Once the changes have been saved to credentials.yml, you can embed the widget by adding a snippet of HTML between the <body></body> tags of your website:

<div id="webchat"/>
<script src="https://storage.googleapis.com/mrbot-cdn/webchat-latest.js"></script>
// Or you can replace latest with a specific version
<script>
  WebChat.default.init({
    selector: "#webchat",
    initPayload: "/get_started",
    customData: {"language": "en"}, // arbitrary custom data. Stay minimal as this will be added to the socket
    socketUrl: "http://localhost:5500",
    socketPath: "/socket.io/",
    title: "Title",
    subtitle: "Subtitle",
  })
</script>

There are three values you’ll want to change in the configuration object:

Test the new channel by opening the web page in a browser and chatting with the assistant.

Working with Messaging Channels

A single Rasa assistant can be connected to multiple channels—in fact, you may find it easier to configure the connections for multiple assistants at once in your credentials.yml file rather than connecting one at a time.
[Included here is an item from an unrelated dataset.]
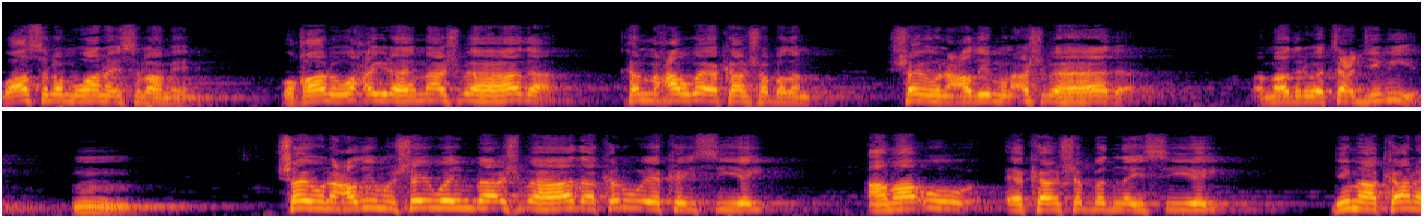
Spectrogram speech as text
Wa aslamuu waana islaameen. Wa qaaluu waxay yidhahdeen maa ashbaha haada? Kan maxaa uga ekaansha badan? Shayun cadiimun ashbaha haada. Amaadri waa tacjiibiya shayun cadiimun shay weyn baa ashbaha haada. Kan uu ekaysiiyey ama uu ekaansho badnaysiiyey bima kaana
Conversations users have with the assistant—across all connected channels—are collected in Rasa X for review. In the Rasa X Conversations screen, each conversation is labeled with the channel it originated from.


Another useful feature when working with multiple channels is the ability to specify channel-specific utterances. Different messaging channels may come with different UI messages you can use, or you may want the assistant to use different responses depending on the channel. To use channel-specific utterances, add the channel key to your response template in domain.yml:

responses:
  utter_ask_game:
  - text: "Which game would you like to play?"
    channel: "slack"
    custom:
      - # payload for Slack dropdown menu to choose a game
  - text: "Which game would you like to play?"
    buttons:
    - title: "Chess"
      payload: '/inform{"game": "chess"}'
    - title: "Checkers"
      payload: '/inform{"game": "checkers"}'
    - title: "Fortnite"
      payload: '/inform{"game": "fortnite"}'

Conclusion

In this episode of the Rasa Masterclass, our assistant finally made the leap from the development and testing stage to interacting with the outside world. Our assistant can now have conversations with real users on real messaging platforms.

Not only is this a gratifying step, it’s also crucial for the continued improvement of the assistant. Conversations with real users provide valuable insights and training data. As you review conversations in Rasa X, you should use these conversations to add new training examples and determine the direction of future development. For example, you may decide to add a new intent or action, make adjustments to machine learning algorithms—or even change the scope of the assistant’s domain.

As a next step, try connecting your assistant to one of the messaging channels listed in the documentation, and spend some time analyzing your assistant’s interactions in Rasa X. When you’re ready, meet us back here for the next episode of the Rasa Masterclass.

Additional Resources